6.11 "I must say," said the engineer, "that there is considerable satisfaction in using my freedom to create my own products with which I will probably be associated for the duration of their economic lives. My creative streak has certainly been developed by these exercises."

6.12 "What makes it different in The Partnership?" I asked.

6.13 "There are many different aspects to our partnership life compared to conventional private enterprise. As an engineer I appreciate that The Partnership does not prototype on or use the public for quality control. The partners take the development risk and accept the teething problems of their new products so that they reach the market fully proven."

6.14 "Exactly what do you mean by ‘use the public for quality control’?" I asked.

6.15 "It has been found", replied the engineer, "that it is cheaper to dispense with close final quality control in the factory, and to replace it with a guarantee. Only if a consumer claims does the guarantee have to be honoured, and this quality check by the public is free to the maker. Thus the cost of final quality control is largely transferred to the consumer who has become used to bearing the lost time, annoyance, delivery costs and consequential costs associated with malfunctions due to poor quality control."

6.16 "Wouldn’t this approach restrict the products that you could contemplate producing? You could hardly expect to absorb the development costs of a motor car for example," I asked.

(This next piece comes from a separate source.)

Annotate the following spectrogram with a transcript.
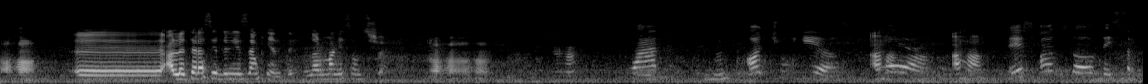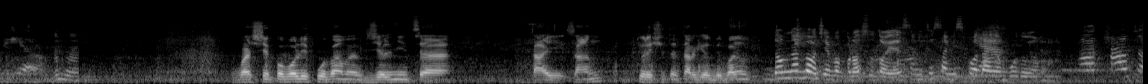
Aha, ale teraz jeden jest zamknięty. Normalnie są trzy. aha, aha. One Mhm. or two years Uh-huh. more. Aha. It's also disappear. Mhm. Właśnie powoli wpływamy w dzielnicę Taizan, w której się te targi odbywają. Dom na wodzie po prostu to jest. Oni to sami składają, budują. 4,000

6.17 "An excellent point," conceded the engineer. "We do restrict ourselves to simple products within our capacity, but there is considerable interest in co-operating with our splinter partnerships and other religious partnerships in more ambitious developments where, for example, this partnership would make a component for a federation of religious partnerships. This conflicts with the general policy of only producing finished products for end-consumers, but it appeals in other religious co-operative respects, and Rule 5(d) may be amended to allow component manufacture in this specific area."

6.18 I observed on the wall of the engineer's office a chart of how to develop a new product:

How to develop a new product

Go to next chapter.

From The Partnership, by Graeme Doel.

Converted to HTML by Simon Grant, 2003.